Let us imagine a rising generation with this bold vision, this heroic desire for the magnificent, let us imagine the valiant step of these dragon-slayers, the proud daring with which they turn their backs on all the effeminate doctrines of optimism that they may "live resolutely," wholly, and fully: would it not be necessary for the tragic man of this culture, with his self-discipline of seriousness and terror, to desire a new art, the art of metaphysical comfort—namely, tragedy..."

Nietzsche here looks to the rise of a new sort of man, who is untainted by the present cultural depravities. This man will turn his back on scientific optimism due to its obsession with knowledge and the illusions that follow. This man will strive to live his life "wholly and fully." In Nietzsche's mind, one can only live life so richly when one has rediscovered Dionysus.
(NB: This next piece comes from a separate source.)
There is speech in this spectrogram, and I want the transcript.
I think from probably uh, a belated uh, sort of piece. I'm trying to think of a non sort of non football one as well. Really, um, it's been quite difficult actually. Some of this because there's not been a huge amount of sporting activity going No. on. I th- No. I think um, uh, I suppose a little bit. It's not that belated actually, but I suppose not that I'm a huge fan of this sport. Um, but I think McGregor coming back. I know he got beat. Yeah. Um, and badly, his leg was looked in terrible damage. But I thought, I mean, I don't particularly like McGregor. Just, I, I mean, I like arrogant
The Dionysian essence is the only one that can give man any depth of experience. The tragic man of this new culture must of necessity yearn for the rebirth of tragedy.
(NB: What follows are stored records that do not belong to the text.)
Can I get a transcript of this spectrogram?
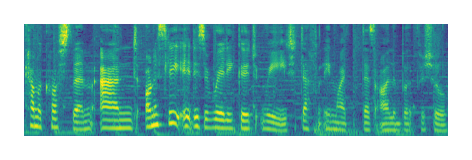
come across them. And honestly, it is a really good read. Definitely my Desert Island book for sure.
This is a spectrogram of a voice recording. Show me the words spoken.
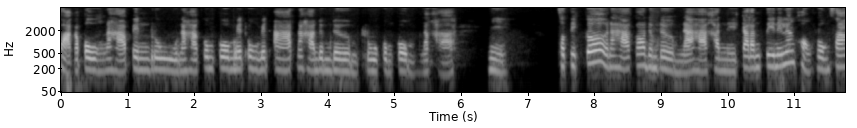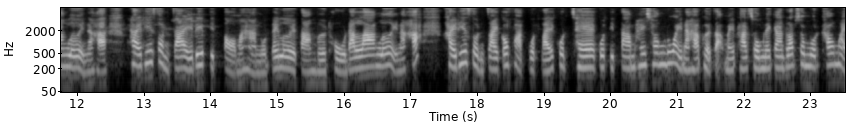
ฝากระโปรงนะคะ เป็นรูนะคะ กลมๆเม็ดองเม็ดอาร์ตนะคะ เดิมๆรูกลมๆนะคะนี่ สติกเกอร์นะคะก็เดิมๆนะคะ คันนี้การันตีในเรื่องของโครงสร้างเลยนะคะ ใครที่สนใจรีบติดต่อมาหานุชได้เลยตามเบอร์โทรด้านล่างเลยนะคะ ใครที่สนใจก็ฝากกดไลค์กดแชร์กดติดตามให้ช่องด้วยนะคะ เผื่อจะไม่พลาดชมในการรับชมรถเข้าใหม่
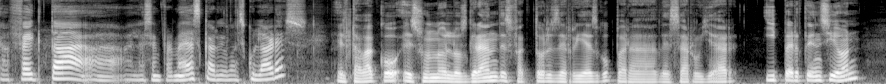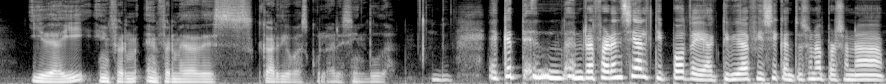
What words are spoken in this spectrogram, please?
afecta a, las enfermedades cardiovasculares? El tabaco es uno de los grandes factores de riesgo para desarrollar hipertensión y de ahí enfermedades cardiovasculares, sin duda. Eh, en, referencia al tipo de actividad física, entonces una persona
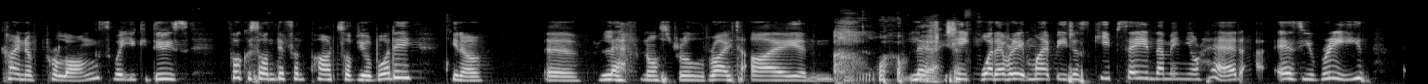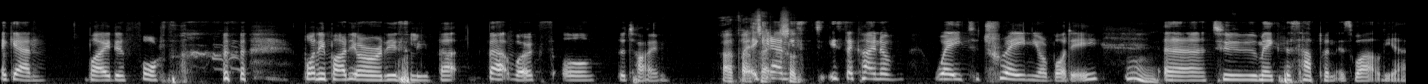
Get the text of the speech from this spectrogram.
kind of prolongs, what you could do is focus on different parts of your body, you know, uh, left nostril, right eye, and Wow, left yeah, yeah. cheek, whatever it might be. Just keep saying them in your head as you breathe. Again, by the fourth body part, you're already asleep. That that works all the time. Uh, But again, it's, it's the kind of way to train your body Hmm. uh, to make this happen as well. Yeah.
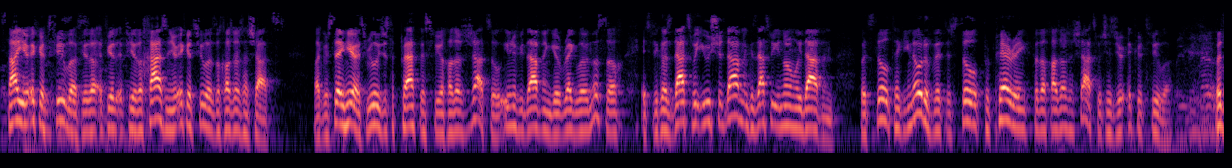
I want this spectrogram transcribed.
It's not your ikar tefillah. If you're the, if you're, if you're the chazan, your ikar tefillah is the chazar hashatz. Like we're saying here, it's really just a practice for your chazar hashatz. So even if you're davening your regular nusach, it's because that's what you should daven, because that's what you normally daven. But still, taking note of it is still preparing for the chazar hashatz, which is your ikar tefillah. But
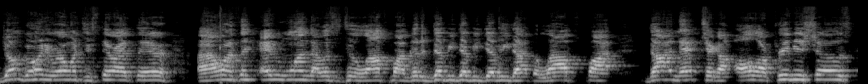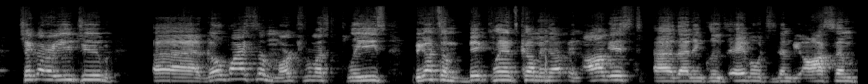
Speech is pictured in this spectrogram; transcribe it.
Don't go anywhere. I want you to stay right there. Uh, I want to thank everyone that listens to The Loud Spot. Go to www.theloudspot.net. Check out all our previous shows. Check out our YouTube. Uh, go buy some merch from us, please. We got some big plans coming up in August. Uh, that includes Ava, which is going to be awesome.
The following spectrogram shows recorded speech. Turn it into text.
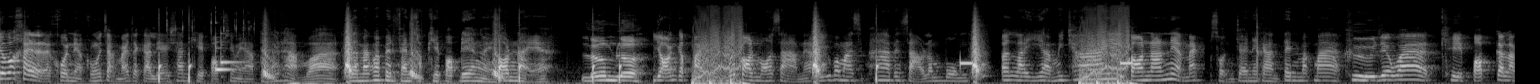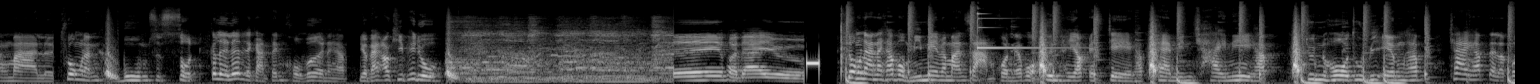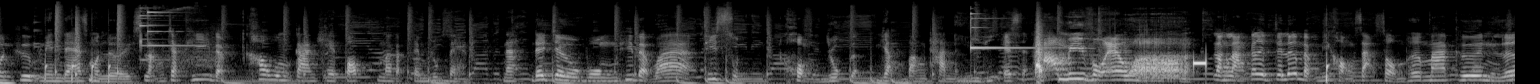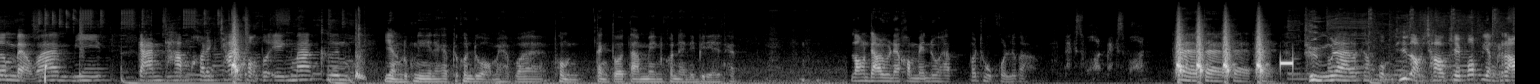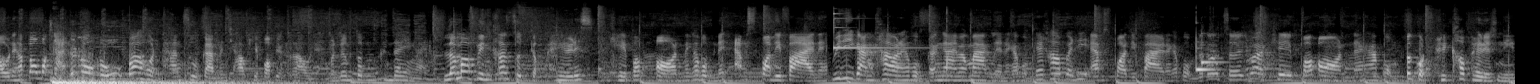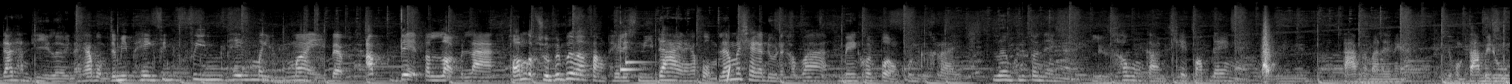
ชื่อว่าใครหลายๆคนเนี่ยคงรู้จักแม็กจากการเรีแอคชั่นเคป๊อปใช่ไหมครับ แต่ถ้าถามว่าแล้วแม็กมาเป็นแฟนคลับเคป๊อปได้ยังไง ตอนไหนอะเริ่มเลย ย้อนกลับไปเนี่ยเมื่อตอนม .3 นะอายุประมาณ 15 เป็นสาวลำวง อะไรอะไม่ใช่ ตอนนั้นเนี่ย แม็กสนใจในการเต้นมาก ๆ คือเรียกว่าเคป๊อปกำลังมาเลย ช่วงนั้นคือบูมสุด ๆ ก็เลยเริ่มจากการเต้นโคเวอร์นะครับ เดี๋ยวแม็กเอาคลิปให้ดู เอ้ย พอได้อยู่ ช่วงนั้นนะครับผมมีเมนประมาณ 3 คนครับผมอึนฮยอบ SJ ครับแพรมินชัยนี่ครับจุนโฮ 2BM ครับ ใช่ครับแต่ละคนคือเมนแดนซ์หมดเลย หลังจากที่แบบเข้าวงการเคป๊อปมาแบบเต็มรูปแบบนะ ได้เจอวงที่แบบว่าที่สุดของยุคอะอย่างบางทันอะ BTS อะ Army Forever หลังๆก็เลยจะเริ่มแบบมีของสะสมเพิ่มมากขึ้น เริ่มแบบว่ามีการทำคอลเลกชันของตัวเองมากขึ้น อย่างลุคนี้นะครับ ทุกคนดูออกไหมครับว่าผมแต่งตัวตามเมนคนไหนใน BTS ครับ ลองเดาดูในคอมเมนต์ดูครับ ว่าถูกคนหรือเปล่าแบ็กสวอนแบ็กสวอนแต่แต่แต่แต่ ถึงเวลาแล้วครับผมที่เหล่าชาวเคป๊อปอย่างเรานะครับต้องประกาศให้โลกรู้ว่าหนทางสู่การเป็นชาวเคป๊อปอย่างเราเนี่ยมันเริ่มต้นขึ้นได้ยังไง แล้วมาฟินขั้นสุดกับเพลย์ลิสต์ K-pop on นะครับผมในแอป Spotify นะวิธีการเข้านะครับผมก็ง่ายมากๆเลยนะครับผมแค่เข้าไปที่แอป Spotify นะครับผมแล้วก็เซิร์ชว่า K-pop on นะครับผมก็กดคลิกเข้า playlist นี้ได้ทันทีเลยนะครับผมจะมีเพลงฟินๆเพลงใหม่ๆ แบบอัปเดตตลอดเวลา พร้อมกับชวนเพื่อนๆมาฟัง playlist นี้ได้นะครับผมแล้วมาแชร์กันดูนะครับว่าเมนคนโปรดของคุณคือใคร เริ่มขึ้นต้นยังไง หรือเข้าวงการ K-pop ได้ยังไง ตามกันมาเลยนะครับเดี๋ยวผมตามไปดู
While Nietzsche relentlessly derides Socratic optimism, he is filled with an optimism of his own. He is convinced that he is witnessing his culture coming to a breaking point, and that out of the wreckage of this crumbling culture a new man with a new mission will emerge. The time is ripe for the rebirth of tragedy, cries Nietzsche, with almost religious fervor. His faith is that of a young man eager for the revolution to arrive and sweep away the rubble of his decrepit and empty culture. He has no fear in the face of the collapse of the remnants of Alexandrian culture, for the rebirth of tragedy promises new salvation and hope. Man will no longer seek comfort in empty logic, but will return to the heart of the Primal Unity to be born anew.